Does it actually improve your life?

Research shows that when in a healthy relationship, regular sex can have its benefits – on your health as well as your relationship.

Sex and touch in general can improve long-term intimacy in a relationship both in and out of the bedroom, including greater regard for each other and motivation to make each other happy.

Some experts believe less sex in relationships can result in less positive affection toward one another and sometimes anger, emotional detachment, or infidelity.

Having sex has been shown to improve memory recall and general cognition, or brain power, in older adults. This could be down to your body producing more of the pleasure hormone, dopamine.

Going through a long dry patch could leave you less focused, so you should try other ways to boost your brain, such as ensuring that you get enough sleep and exercise.

A recent study found that American adults had sex nine fewer times per year in the early 2010s than they did in the late 1990s.

Source: Archives of Sexual Behavior

Research shows that couples who communicate well with each other are better able to navigate sex ruts, in turn boosting their happiness with each other.

Less sex could result in more dissatisfaction in a relationship since partners may not be communicating about what they want and acting more like friends.

Some research shows sex can burn, on average, 100 calories in men and almost 70 calories in women per 30 minutes of activity – but not all couples last this long, so keep up other forms of exercise as well.

Without sex you’ll need to rely on other forms of exercise to burn those extra calories.

On average, sex lasts six minutes, during which an average man in his 30s would burn 21 calories.

Source: New England Journal of Medicine

Research has shown a link between how often you have sex and how strong your immune system is. Sex once or twice a week was shown to increase one aspect of immunity in college students.

Try other known tips to keep your body fighting tough: avoid smoking, exercise regularly, eat fruit and veg, and sleep well.

The ability of sex to make you feel happier leveled off at once a week in a recent study. Those who said they did the deed four or more times a week did not report feeling any happier.
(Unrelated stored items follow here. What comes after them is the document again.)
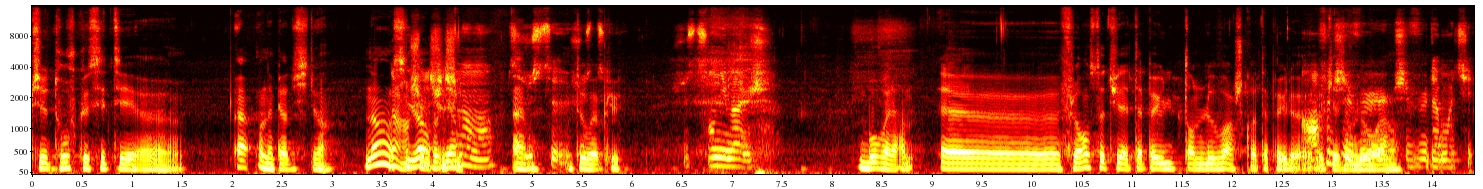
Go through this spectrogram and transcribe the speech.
Je trouve que c'était. euh, Ah, on a perdu Sylvain. Non, Non, Sylvain, je- je- reviens. Non, non, Ah, juste, on te juste- voit plus. juste son image. Bon, voilà. Euh, Florence, toi, tu t'as pas eu le temps de le voir, je crois. T'as pas eu l'occasion de le voir. j'ai vu la moitié.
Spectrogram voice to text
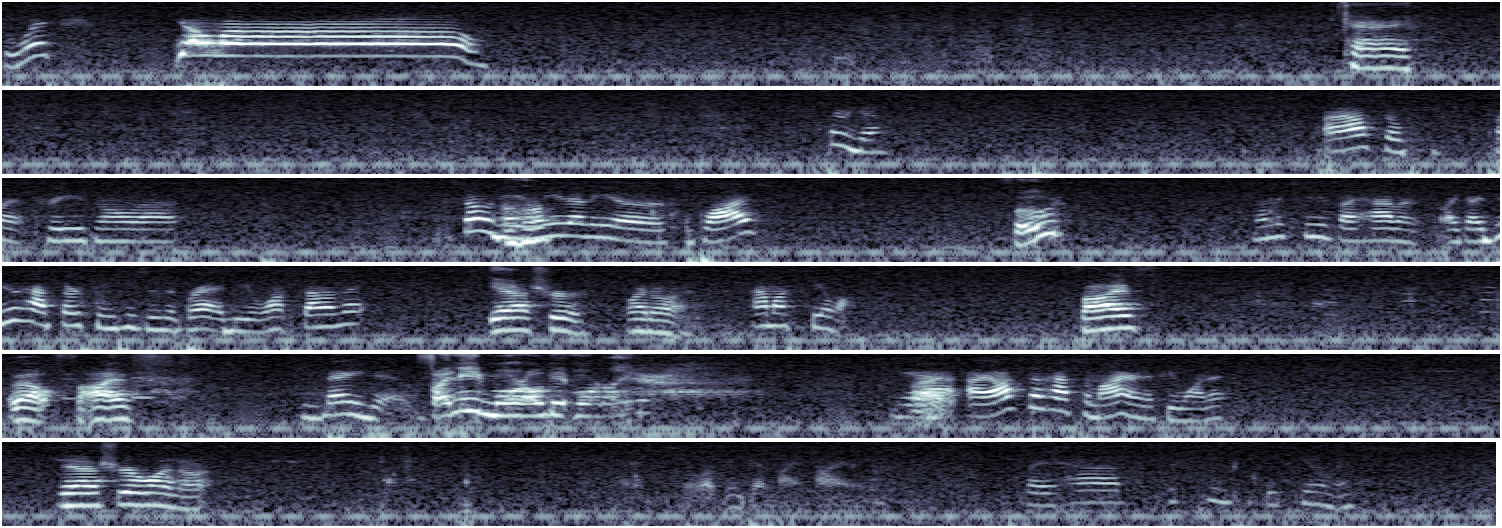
To which, YOLO! Okay. There we go. I also plant trees and all that. So, do you Uh-huh. need any uh, supplies? Food? Let me see if I haven't. Like, I do have 13 pieces of bread. Do you want some of it? Yeah, sure. Why not? How much do you want? Five? About five. There you go. If I need more, I'll get more later. Yeah, Alright. I also have some iron if you want it. Yeah, sure, why not? So let me get my iron. I have 15 pieces here.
Source: Social Psychological and Personality Science

Sex releases the hormones oxytocin and prolactin and decreases the stress hormone, cortisol, resulting in deeper sleep.

For people who are sexually active, a sex drought can worsen sleep, since the body does not release relaxation hormones like oxytocin and stress levels may remain high.

Women over 50 who get under seven hours sleep most nights report being less sexually active. In college students, every extra hour of sleep correlated with greater sexual desire, studies show.

Source: North American Menopause Society, Journal of Sexual Medicine

Sex during a headache or migraine has been shown to provide relief and sometimes stop them. However, for some people, sex can trigger them.

Painkillers, a hot or cold compress, or simply resting are the main options for headache and migraine relief.

  • Talk to your partner, about an experiment, with how much sex you each want to be having
  • Avoid using your smartphone in bed
  • Get enough sleep
  • When life gets busy, try scheduling sex
Learn more about how sex affects your health here Tips

Editorial Lead Meera Senthilingam

Editorial Sandee LaMotte

Design and Production Sarah-Grace Mankarious

Development Marco Chacón

Illustration and Animation Kirstin Smith